“I knew I was going to cry. I didn’t think it was because I was blind,” Murray told the Chicago Tribune.

While Murray was on the scene, millions stayed up late to see the gripping, rain-delayed, 10-inning game.

Game 7, according to The Hollywood Reporter, is clocking in as the most-watched World Series since 2004. Early indicators for the series finale have the total audience at around 40 million viewers. If those numbers prove to be true when final figures are released by Nielsen, Game 7 will rank as the most-watched baseball game in over 15 years — and potentially longer. It also makes it the most-watched individual telecast this year outside of the Super Bowl, said THR.

Celebrating the end of a 108-year drought for a World Series title, the city of Chicago is busy planning a ticker-tape parade for its new baseball heroes. It looks like it will either be Friday or Monday — Cubs Chairman Tom Ricketts said probably Friday, the Tribune’s Paul Sullivan reported.

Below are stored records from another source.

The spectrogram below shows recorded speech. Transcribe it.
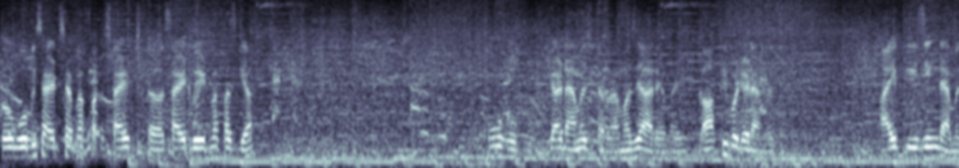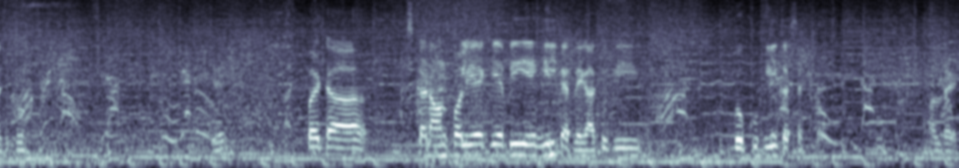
तो वो भी साइड स्टेप में साइड वेट में फंस गया। ओहो, क्या डैमेज कर रहा है? मज़े आ रहे हैं भाई। काफ़ी बड़े डैमेज आई प्लीजिंग डैमेज तो बट इसका डाउनफॉल ये है कि अभी ये हील कर लेगा क्योंकि गोकू हील कर सकता है। ऑलराइट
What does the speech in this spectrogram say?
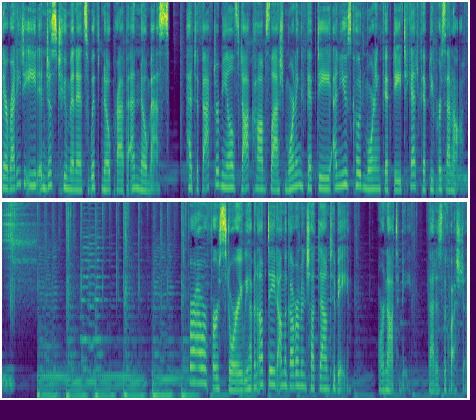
They're ready to eat in just two minutes with no prep and no mess. Head to factormeals.com slash morning50 and use code morning50 to get 50% off. For our first story, we have an update on the government shutdown to be, or not to be. That is the question.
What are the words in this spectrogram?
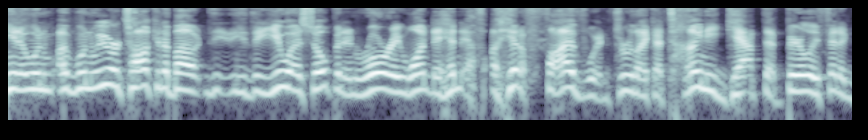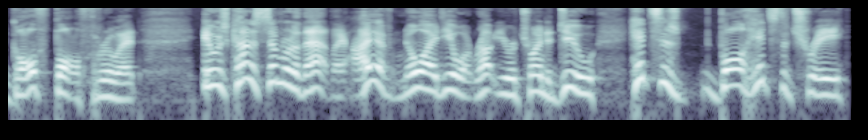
You know, when when we were talking about the, the U.S. Open and Rory wanting to hit a, hit a five wood through like a tiny gap that barely fit a golf ball through it, it was kind of similar to that. Like I have no idea what route you were trying to do. Hits his ball, hits the tree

But Cubs pitcher Jon Lester tweeted he would see everyone on Monday.

Mayor Rahm Emanuel had even mentioned dyeing the Chicago River blue (Cubs’ blue, that is) if the Cubs win the World Series, reported the Chicago Sun-Times.